◆ The task
The records below are to be copied word for word, with every picture left out.

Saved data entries
-- Opening Marker --

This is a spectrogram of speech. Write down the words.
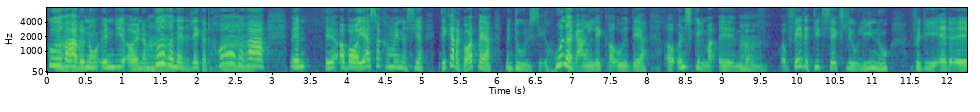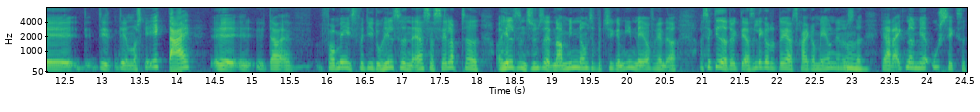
gud, hvor har du nogle yndige øjne, og gud, hvor er det lækkert hår, du har, men, øh, og hvor jeg så kommer ind og siger, det kan da godt være, men du vil se 100 gange lækre ud der, og undskyld mig, øh, mm. hvor, hvor fedt er dit sexliv lige nu, fordi at, øh, det, det, er måske ikke dig, øh, der får mest, fordi du hele tiden er så selvoptaget, og hele tiden synes, at når min numse for tyk er min mave, for og, og så gider du ikke det, og så ligger du der og trækker maven ind og sådan noget. Der er der ikke noget mere usekset.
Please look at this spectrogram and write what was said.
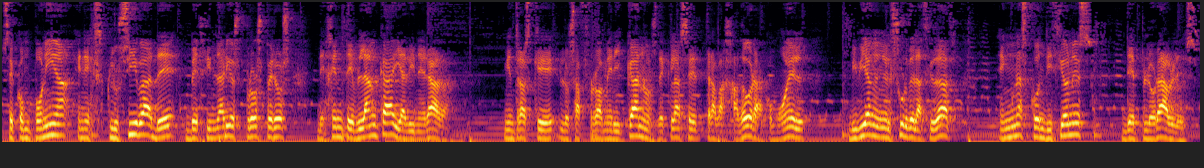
se componía en exclusiva de vecindarios prósperos de gente blanca y adinerada, mientras que los afroamericanos de clase trabajadora como él vivían en el sur de la ciudad en unas condiciones deplorables.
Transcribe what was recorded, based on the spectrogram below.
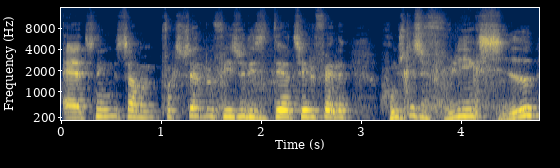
at sådan en som for eksempel Fiselis i det her tilfælde, hun skal selvfølgelig ikke sidde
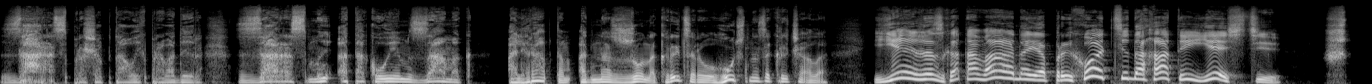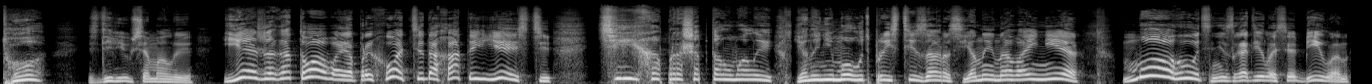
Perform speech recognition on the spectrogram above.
Зараз прашаптаў іх правадыр, зараз мы атакуем замак. Але раптам адна з жонак рыцараў гучна закрычала: « Ежа згатаваная, прыходзьце да хаты есці. Што? — здзівіўся малы, Ежа готовая, прыходзьце да хаты есці. Ціха прашаптаў малы, яны не могуць прыйсці зараз, яны на вайне. Могуць, не згадзілася Білан.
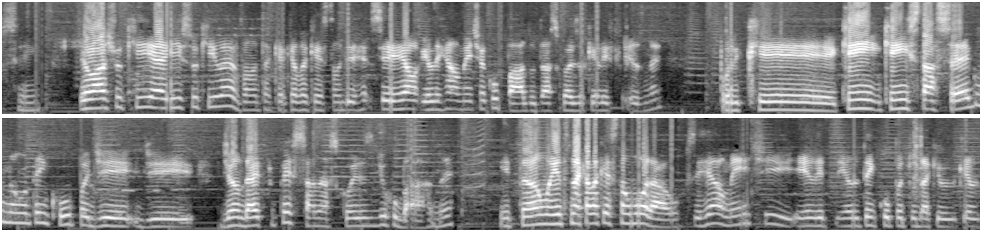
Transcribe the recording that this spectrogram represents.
sim. Eu acho que é isso que levanta, que é aquela questão de se ele realmente é culpado das coisas que ele fez, né? Porque quem, quem está cego não tem culpa de, de, de andar e tropeçar nas coisas e derrubar, né? Então entra naquela questão moral. Se realmente ele, ele tem culpa de tudo aquilo que ele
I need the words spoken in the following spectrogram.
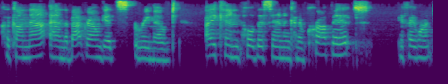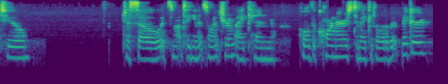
Click on that, and the background gets removed. I can pull this in and kind of crop it if I want to, just so it's not taking up so much room. I can pull the corners to make it a little bit bigger.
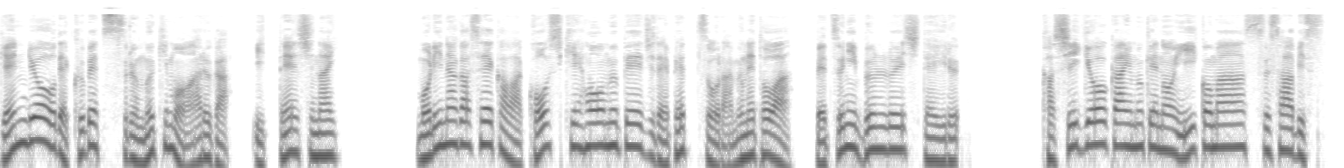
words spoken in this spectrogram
原料で区別する向きもあるが、一定しない。森永製菓は公式ホームページでペッツをラムネとは別に分類している。菓子業界向けの e コマースサービス、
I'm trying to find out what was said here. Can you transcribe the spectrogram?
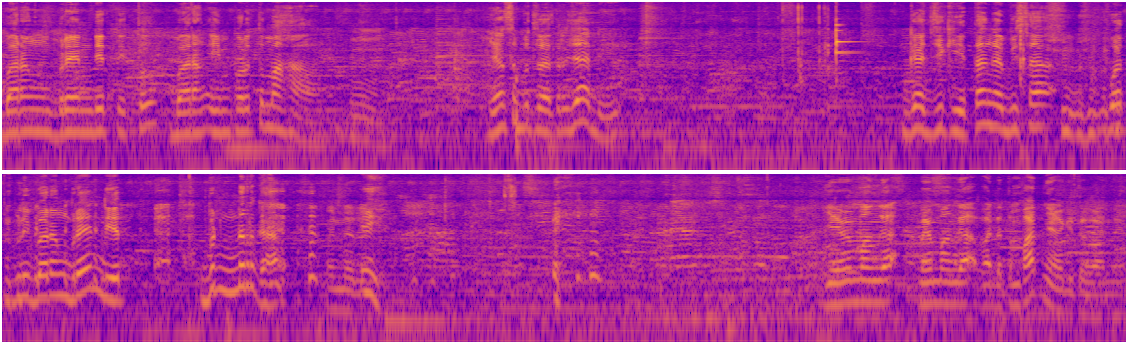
barang branded itu, barang impor itu mahal. hmm, Yang sebetulnya terjadi gaji kita nggak bisa buat beli barang branded. Bener kak? bener Ih, ya memang nggak memang nggak pada tempatnya gitu kan ya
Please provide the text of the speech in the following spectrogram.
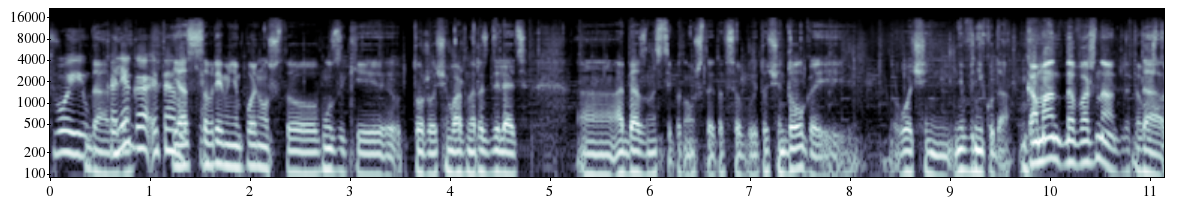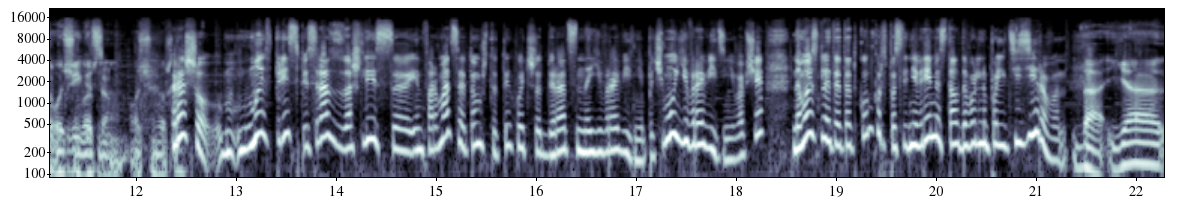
твой Да, да, коллега это Я руки. со временем понял, что в музыке тоже очень важно разделять э, обязанности, потому что это все будет очень долго и очень в никуда. Команда важна для того, да, чтобы очень двигаться. важно, очень важно. Хорошо, мы, в принципе, сразу зашли с э, информацией о том, что ты хочешь отбираться на Евровидение. Почему Евровидение? Вообще, на мой взгляд, этот конкурс в последнее время стал довольно политизирован. Да, я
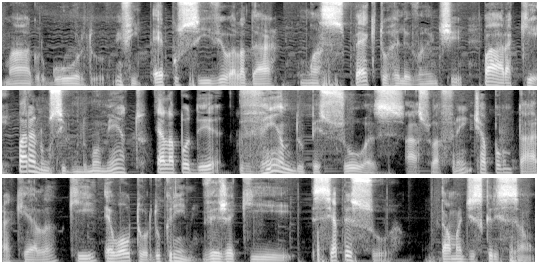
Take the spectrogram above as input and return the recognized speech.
magro, gordo, enfim, é possível ela dar um aspecto relevante para que, para num segundo momento, ela poder vendo pessoas à sua frente apontar aquela que é o autor do crime. Veja que se a pessoa dá uma descrição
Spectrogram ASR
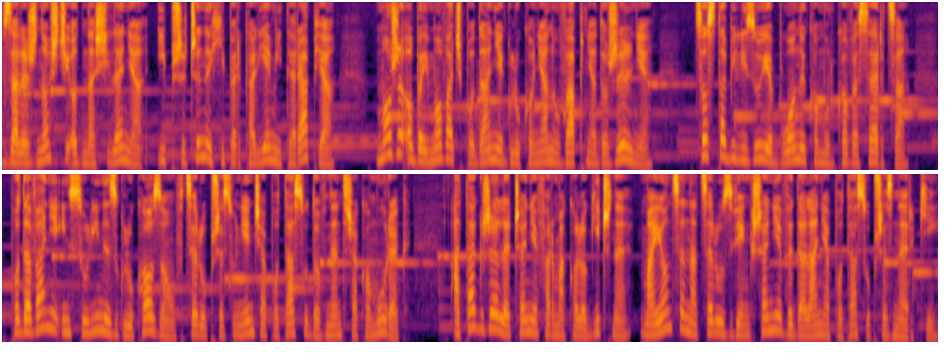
W zależności od nasilenia i przyczyny hiperkaliemii terapia może obejmować podanie glukonianu wapnia dożylnie, co stabilizuje błony komórkowe serca, podawanie insuliny z glukozą w celu przesunięcia potasu do wnętrza komórek, a także leczenie farmakologiczne mające na celu zwiększenie wydalania potasu przez nerki.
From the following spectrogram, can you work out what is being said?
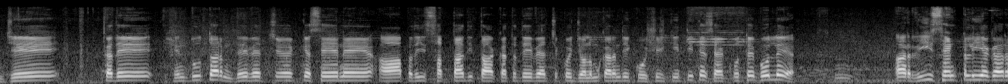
ਜੇ ਕਦੇ ਹਿੰਦੂ ਧਰਮ ਦੇ ਵਿੱਚ ਕਿਸੇ ਨੇ ਆਪ ਦੀ ਸੱਤਾ ਦੀ ਤਾਕਤ ਦੇ ਵਿੱਚ ਕੋਈ ਜ਼ੁਲਮ ਕਰਨ ਦੀ ਕੋਸ਼ਿਸ਼ ਕੀਤੀ ਤੇ ਸਿੱਖ ਉੱਤੇ ਬੋਲੇ ਆ। ਆ ਰੀਸੈਂਟਲੀ ਅਗਰ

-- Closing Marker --

◆ Written response
This is a spectrogram of speech. Write down the words.
gud, hvor har du nogle yndige øjne, og gud, hvor er det lækkert hår, du har, men, øh, og hvor jeg så kommer ind og siger, det kan da godt være, men du vil se 100 gange lækre ud der, og undskyld mig, øh, mm. hvor, hvor fedt er dit sexliv lige nu, fordi at, øh, det, det, er måske ikke dig, øh, der får mest, fordi du hele tiden er så selvoptaget, og hele tiden synes, at når min numse for tyk er min mave, for og, og så gider du ikke det, og så ligger du der og trækker maven ind og sådan noget. Der er der ikke noget mere usekset.
Please look at this spectrogram and write what was said.
se componía en exclusiva de vecindarios prósperos de gente blanca y adinerada, mientras que los afroamericanos de clase trabajadora como él vivían en el sur de la ciudad en unas condiciones deplorables.
Transcribe what was recorded, based on the spectrogram below.
at sådan en som for eksempel Fiselis i det her tilfælde, hun skal selvfølgelig ikke sidde
Perform speech recognition on the spectrogram above.
Зараз прашаптаў іх правадыр, зараз мы атакуем замак. Але раптам адна з жонак рыцараў гучна закрычала: « Ежа згатаваная, прыходзьце да хаты есці. Што? — здзівіўся малы, Ежа готовая, прыходзьце да хаты есці. Ціха прашаптаў малы, яны не могуць прыйсці зараз, яны на вайне. Могуць, не згадзілася Білан.
Transcribe the recording that this spectrogram represents.
sim. Eu acho que é isso que levanta, que é aquela questão de se ele realmente é culpado das coisas que ele fez, né? Porque quem, quem está cego não tem culpa de, de, de andar e tropeçar nas coisas e derrubar, né? Então entra naquela questão moral. Se realmente ele, ele tem culpa de tudo aquilo que ele
I need the words spoken in the following spectrogram.
Click on that, and the background gets removed. I can pull this in and kind of crop it if I want to, just so it's not taking up so much room. I can pull the corners to make it a little bit bigger.
words spoken in this spectrogram
原料で区別する向きもあるが、一定しない。森永製菓は公式ホームページでペッツをラムネとは別に分類している。菓子業界向けの e コマースサービス、
I'm trying to find out what was said here. Can you transcribe the spectrogram?
barang branded itu, barang impor itu mahal. hmm, Yang sebetulnya terjadi gaji kita nggak bisa buat beli barang branded. Bener kak? bener Ih, ya memang nggak memang nggak pada tempatnya gitu kan ya
Please provide the text of the speech in the following spectrogram.
твой Да, да, коллега это Я руки. со временем понял, что в музыке тоже очень важно разделять э, обязанности, потому что это все будет очень долго и очень в никуда. Команда важна для того, да, чтобы очень двигаться. важно, очень важно. Хорошо, мы, в принципе, сразу зашли с э, информацией о том, что ты хочешь отбираться на Евровидение. Почему Евровидение? Вообще, на мой взгляд, этот конкурс в последнее время стал довольно политизирован. Да, я
Take the spectrogram above as input and return the recognized speech.
magro, gordo, enfim, é possível ela dar um aspecto relevante para que, para num segundo momento, ela poder vendo pessoas à sua frente apontar aquela que é o autor do crime. Veja que se a pessoa dá uma descrição
Spectrogram ASR
W zależności od nasilenia i przyczyny hiperkaliemii terapia może obejmować podanie glukonianu wapnia dożylnie, co stabilizuje błony komórkowe serca, podawanie insuliny z glukozą w celu przesunięcia potasu do wnętrza komórek, a także leczenie farmakologiczne mające na celu zwiększenie wydalania potasu przez nerki.
From the following spectrogram, can you work out what is being said?
ਜੇ ਕਦੇ ਹਿੰਦੂ ਧਰਮ ਦੇ ਵਿੱਚ ਕਿਸੇ ਨੇ ਆਪ ਦੀ ਸੱਤਾ ਦੀ ਤਾਕਤ ਦੇ ਵਿੱਚ ਕੋਈ ਜ਼ੁਲਮ ਕਰਨ ਦੀ ਕੋਸ਼ਿਸ਼ ਕੀਤੀ ਤੇ ਸਿੱਖ ਉੱਤੇ ਬੋਲੇ ਆ। ਆ ਰੀਸੈਂਟਲੀ ਅਗਰ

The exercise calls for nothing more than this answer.